TASK OBJECTIVE |
Repeat each line of the data below exactly, but skip the pictures.

*** PROVIDED DATA ***

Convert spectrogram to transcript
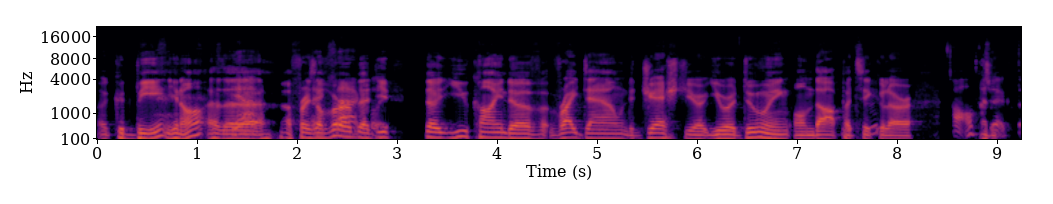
uh, could be, you know, as a, yeah, a phrasal exactly. verb that you so you kind of write down the gesture you're doing on that mm-hmm. Object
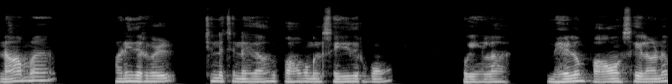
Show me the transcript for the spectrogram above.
நாம் மனிதர்கள் சின்ன சின்ன ஏதாவது பாவங்கள் செய்திருப்போம். ஓகேங்களா? மேலும் பாவம் செய்யலான்னு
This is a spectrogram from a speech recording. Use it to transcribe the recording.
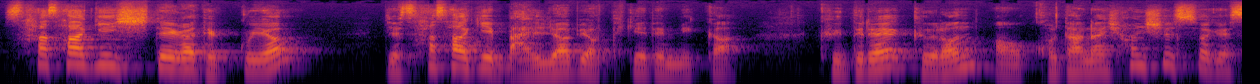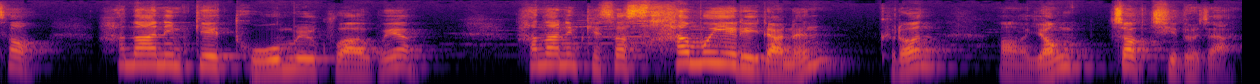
사사기 시대가 됐고요. 이제 사사기 말렵이 어떻게 됩니까? 그들의 그런 어, 고단한 현실 속에서 하나님께 도움을 구하고요. 하나님께서 사무엘이라는 그런 어, 영적 지도자,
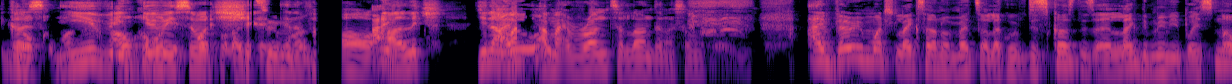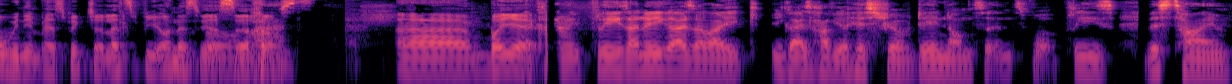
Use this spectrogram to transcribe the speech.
Because knock 'em out. you've been giving so much like, shit in the oh I- I, will literally you know I, I might, I might run to London or something. I very much like Sound of Metal. Like we've discussed this. I like the movie, but it's not winning Best Picture. Let's be honest with Oh, ourselves. Um, but yeah, Academy, please. I know you guys are like you guys have your history of doing nonsense, but please this time,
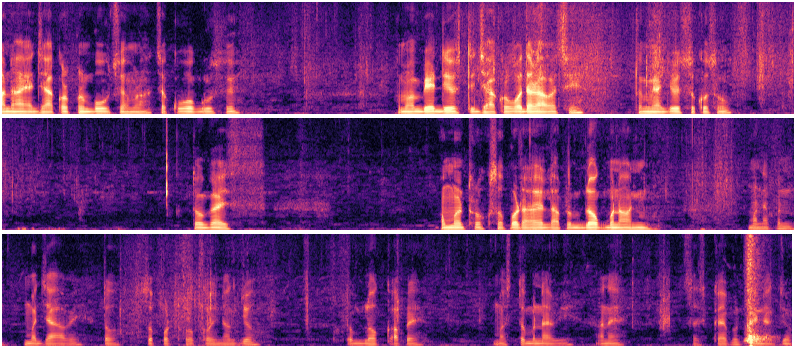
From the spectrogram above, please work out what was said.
અને અહીંયા ઝાકળ પણ બહુ છે હમણાં ચકવું અઘરું છે. હમણાં બે દિવસથી ઝાકળ વધારે આવે છે. તમે આ જોઈ શકો છો તો ગાઈસ અમને થોડોક સપોર્ટ આવે એટલે આપણે બ્લોગ બનાવવાની મને પણ મજા આવે તો સપોર્ટ થોડોક કરી નાખજો તો બ્લોગ આપણે મસ્ત બનાવીએ અને સબસ્ક્રાઈબ પણ કરી નાખજો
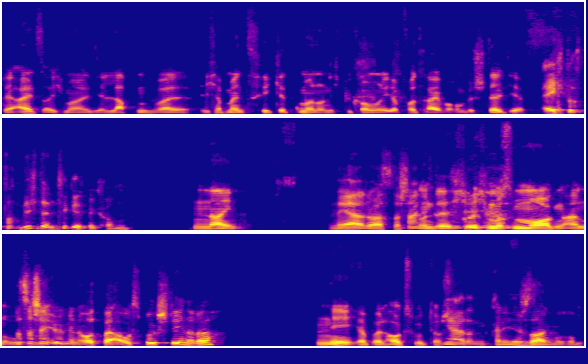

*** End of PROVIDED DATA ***

TASK RESPONSE |
Convert spectrogram to transcript
uh, could be, you know, as a, yeah, a phrasal exactly. verb that you so you kind of write down the gesture you're doing on that mm-hmm. Object
Show me the transcript for the spectrogram above.
நாம் மனிதர்கள் சின்ன சின்ன ஏதாவது பாவங்கள் செய்திருப்போம். ஓகேங்களா? மேலும் பாவம் செய்யலான்னு
This is a spectrogram from a speech recording. Use it to transcribe the recording.
사사기 시대가 됐고요. 이제 사사기 말렵이 어떻게 됩니까? 그들의 그런 어, 고단한 현실 속에서 하나님께 도움을 구하고요. 하나님께서 사무엘이라는 그런 어, 영적 지도자,
Use this spectrogram to transcribe the speech.
Because knock 'em out. you've been giving so much like, shit in the oh I- I, will literally you know I, I might, I might run to London or something. I very much like Sound of Metal. Like we've discussed this. I like the movie, but it's not winning Best Picture. Let's be honest with Oh, ourselves. Um, but yeah, Academy, please. I know you guys are like you guys have your history of doing nonsense, but please this time,
From the spectrogram above, please work out what was said.
અને અહીંયા ઝાકળ પણ બહુ છે હમણાં ચકવું અઘરું છે. હમણાં બે દિવસથી ઝાકળ વધારે આવે છે. તમે આ જોઈ શકો છો તો ગાઈસ અમને થોડોક સપોર્ટ આવે એટલે આપણે બ્લોગ બનાવવાની મને પણ મજા આવે તો સપોર્ટ થોડોક કરી નાખજો તો બ્લોગ આપણે મસ્ત બનાવીએ અને સબસ્ક્રાઈબ પણ કરી નાખજો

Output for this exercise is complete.